There is a famous Chinese proverb – “people’s mouths speak for the one who feeds them, people’s hands work for the one who pays them”. This helps explain the CCP regime’s philosophy – as long as you receive any benefit from them, even something as simple as getting a visa to enter China, you give them leverage to coerce you, and it becomes very difficult for you to speak the truth or do the right thing if it confronts the CCP regime’s interests.
For Western academia, one thing should be clearly understood – no matter how academic and civil your collaborations with Chinese counterparts may appear to you, any money or other resources that you and your program receive from the Chinese side is ultimately an investment by the CCP Party-State. The Party-State invests in you and your organization not because it values academic freedom, but because you are useful to it – either to endorse the legitimacy of its rule, help promote its censorship and propaganda, or enhance its ruling capacity and model, boosting its military and economic power to dominate the world as much as possible.
 The “Wolf Warriors” （战狼）: This word came from the hugely-successful series of jingoistic action films in China, “Wolf Warriors”, with a popular tagline “Even though a thousand miles away, anyone who offends China will be eliminated”. This mindset has been cultivated by the education system and other brainwashing apparatus of the Party-State throughout its entire history, which feature extreme nationalism, Chauvinism and the belief that the powerful can do whatever to the weak. With the economic and military rise, with the Party-State’s education and propaganda machines’ push, more and more Chinese people began to believe that the time for China to assert its power and control over other nations is coming. This mindset has been demonstrated by China’s “Wolf Warrior diplomacy”, as well as some average Chinese people’s unreasonable and aggressive affront to foreigners and fellow Chinese people who criticize the CCP and the Chinese government.
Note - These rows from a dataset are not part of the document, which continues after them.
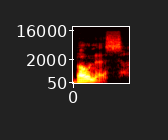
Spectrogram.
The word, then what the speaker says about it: Bonis: Paul said fun fact my last name is actually French so it's pronounced bonis Paul bonis uh Josh said sniff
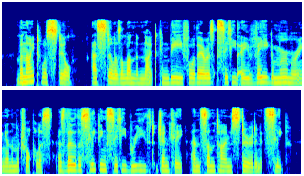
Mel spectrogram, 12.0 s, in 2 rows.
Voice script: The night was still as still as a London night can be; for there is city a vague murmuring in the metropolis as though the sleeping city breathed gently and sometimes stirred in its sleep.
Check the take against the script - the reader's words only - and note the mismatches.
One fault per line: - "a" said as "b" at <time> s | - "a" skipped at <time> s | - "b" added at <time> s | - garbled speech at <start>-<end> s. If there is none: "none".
none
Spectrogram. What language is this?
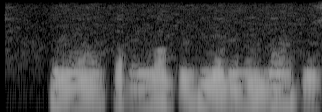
Bangla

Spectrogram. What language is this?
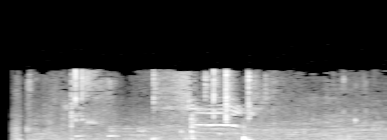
Chinese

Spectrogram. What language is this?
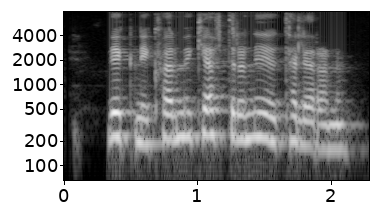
Icelandic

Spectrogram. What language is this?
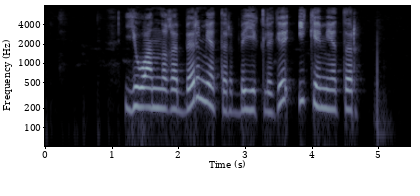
Bashkir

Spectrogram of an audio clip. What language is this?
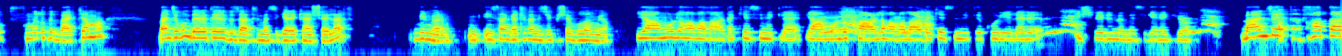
Turkish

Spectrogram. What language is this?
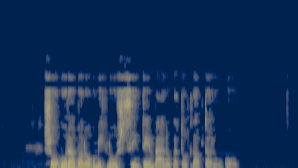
Hungarian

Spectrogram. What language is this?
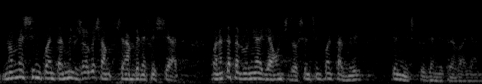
Catalan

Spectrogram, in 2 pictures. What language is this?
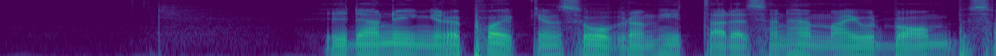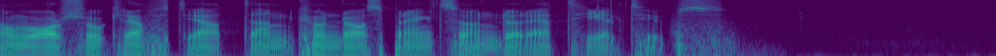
Swedish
 The “Little Pink”（小粉红）: In Chinese, “小”means being small, young, or insignificant. “粉”, means (in this context) being a fan of something. “红”means red. “The Little Pink” is used to describe people who defend, support and praise the red Party-State and red ideology, who are usually young at age and not from families of the ruling class.
 A few recent examples:
China’s Quest for Foreign Technology: Beyond Espionage by William C. Hannas and Didi Kirsten Tatlow, published by Routledge in 2020.
Claws of the Panda: Beijing’s Campaign of Influence and Intimidation in Canada by Jonathan Manthorpe, published by Cormorant Books Inc. in 2019.
In Plain Sight: Beijing’s Unrestricted Network of Foreign Influence in Canada, published by Alliance Canada HK in 2021.
 Professor Anne-Marie Brady analyzed this topic in her book, Making the Foreign Serve China: Managing Foreigners in the People’s Republic, which was published by Rowman & Littlefield in 2003.